§ **THE TASK**
Every entry below must be retyped exactly, and the pictures must be left out.

-- EXCERPTED RECORDS follows --

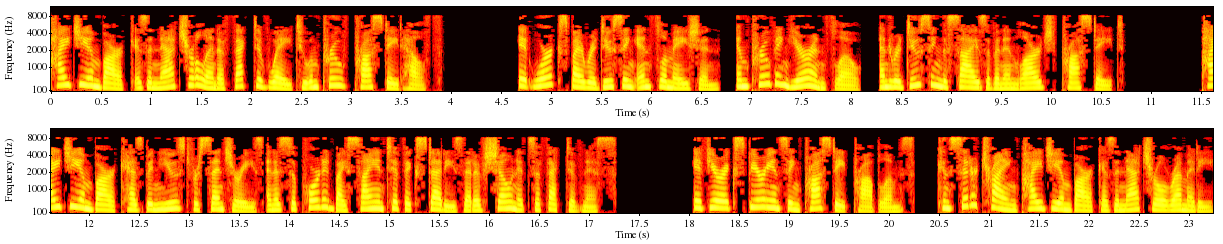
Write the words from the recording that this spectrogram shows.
pygeum bark is a natural and effective way to improve prostate health. It works by reducing inflammation, improving urine flow, and reducing the size of an enlarged prostate. Pygeum bark has been used for centuries and is supported by scientific studies that have shown its effectiveness. If you're experiencing prostate problems, consider trying pygeum bark as a natural remedy.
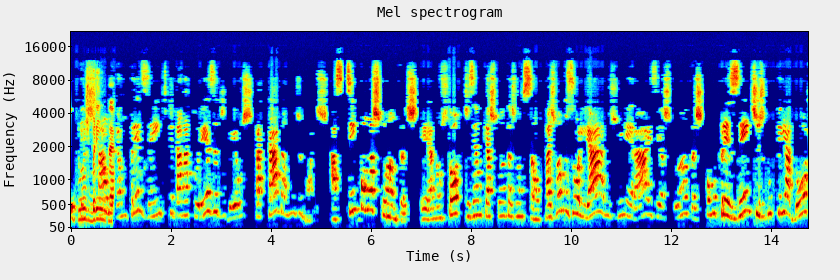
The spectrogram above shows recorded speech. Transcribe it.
O nos brinda. é um presente da natureza de Deus para cada um de nós. Assim como as plantas, é, não estou dizendo que as plantas não são, mas vamos olhar os minerais e as plantas como presentes presentes do Criador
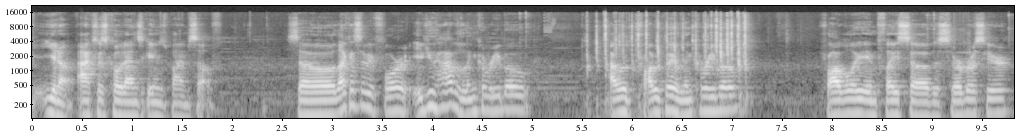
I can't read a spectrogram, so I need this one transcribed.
you know, access code ends games by himself. So, like I said before, if you have Linkuriboh, I would probably play Linkuriboh, probably in place of the Cerberus here.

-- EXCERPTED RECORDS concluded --

§ **ANSWER TO THIS PROBLEM**
Write the words from the recording that this spectrogram shows.
pygeum bark is a natural and effective way to improve prostate health. It works by reducing inflammation, improving urine flow, and reducing the size of an enlarged prostate. Pygeum bark has been used for centuries and is supported by scientific studies that have shown its effectiveness. If you're experiencing prostate problems, consider trying pygeum bark as a natural remedy.
The spectrogram above shows recorded speech. Transcribe it.
O nos brinda. é um presente da natureza de Deus para cada um de nós. Assim como as plantas, é, não estou dizendo que as plantas não são, mas vamos olhar os minerais e as plantas como presentes presentes do Criador
I can't read a spectrogram, so I need this one transcribed.
you know, access code ends games by himself. So, like I said before, if you have Linkuriboh, I would probably play Linkuriboh, probably in place of the Cerberus here.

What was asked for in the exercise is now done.